Students must manually save; this doesn’t happen automatically. This goes against the current trend toward auto-saving work.
Toolbars change depending upon what you’re editing–speech bubbles, characters, or scene. Always select what you want to edit and then check the buttons.
With the focus on student creativity, this is a great tie-in to discussions about online media, digital citizenship, plagiarism, fair use, and public domain.
Overall, a great choice to support writing, critical thinking, and visual learning lessons.
Free for limited options
FriendStrip is a fun app that allows kids to create comic strips starring themselves. Pick a short story from the extensive library of over 80 fully-customizable options, take a selfie that matches each of the four scenes, and within minutes, you have a personalized comic strip.
How it works: When you open the app the first time, there’s a short tutorial.
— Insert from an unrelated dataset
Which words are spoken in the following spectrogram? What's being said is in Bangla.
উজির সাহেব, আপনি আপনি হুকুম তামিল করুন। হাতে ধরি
Watch it or not, doesn’t matter, because the app is pretty intuitive to use. Students select from a library of sixteen professionally-created templates on themes like Birthday, Pirates, Princess, and Professionals. They then take a selfie and insert themselves as the star of the comic story. They can leave the text as is or tweak it. Completed strips can be shared via email or Facebook or inserted into the FriendStrip gallery.
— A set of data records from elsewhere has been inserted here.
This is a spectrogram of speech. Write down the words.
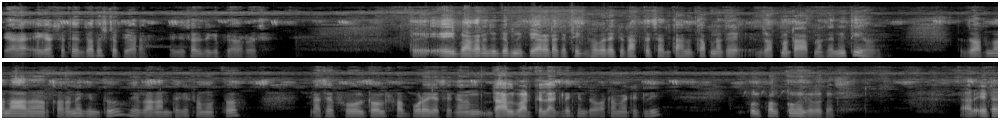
পেয়ারা, এই গাছটাতে যথেষ্ট পেয়ারা, এই যে চারিদিকে পেয়ারা রয়েছে। তো এই বাগানে যদি আপনি পেয়ারাটাকে ঠিকভাবে রেখে রাখতে চান, তাহলে তো আপনাকে যত্নটা আপনাকে নিতেই হবে। যত্ন না নেওয়ার কারণে কিন্তু এই বাগান থেকে সমস্ত গাছে ফুল টল সব পড়ে গেছে। কারণ ডাল বাড়তে লাগলে কিন্তু অটোমেটিকলি ফুল ফল কমে যাবে গাছে। আর এটা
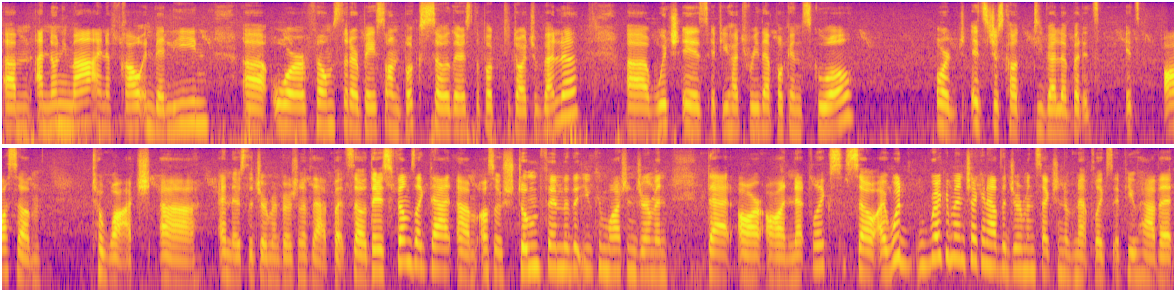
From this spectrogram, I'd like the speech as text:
um, Anonyma, eine Frau in Berlin, uh, or films that are based on books. So there's the book Die Deutsche Welle, uh, which is, if you had to read that book in school, or it's just called Die Welle, but it's, it's awesome to watch, uh, and there's the German version of that. But so there's films like that, um, also Stummfilme that you can watch in German that are on Netflix. So I would recommend checking out the German section of Netflix if you have it,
The graphics are excellent, the comics well-done–nothing cheap about the free offerings. The storyline–four scenes–is creative and appealing. Any child who wants to star in their own movie will love this app.
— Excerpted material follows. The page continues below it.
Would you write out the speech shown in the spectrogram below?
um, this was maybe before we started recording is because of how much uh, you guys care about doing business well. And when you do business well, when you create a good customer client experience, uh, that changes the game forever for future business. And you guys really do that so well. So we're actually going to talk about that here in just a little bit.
There are too many in-app purchases (though they do require a secret code from parents to approve). There is limited material before kids have to purchase more.
While most of the comics are fantasy, the text can be completely edited to say anything the child wants that supports the picture taken. Students can write about westward expansion, relate the biography of a famous scientist, or discuss any topic that supports class inquiry. Students write a four-part storyboard, add text to each panel, and then add their picture as they act out the text. This is a creative replacement for plays and videos that can be easily shared with parents and other students.
FriendStrip is a fun, creative app for kids who are eager to be the star of their own story.
More on comics:
Common Core Writing–Digital Quick Writes (includes a comics lesson plan)
Jacqui Murray has been teaching K-8 technology for 15 years. She is the editor/author of over a hundred tech ed resources including a K-8 technology curriculum, K-8 keyboard curriculum, K-8 Digital Citizenship curriculum. She is an adjunct professor in tech ed, CSG Master Teacher, webmaster for six blogs, an Amazon Vine Voice book reviewer, Editorial Review Board member for Journal for Computing Teachers, CAEP reviewer, CSTA presentation reviewer, freelance journalist on tech ed topics, and a weekly contributor to TeachHUB. You can find her resources at Structured Learning.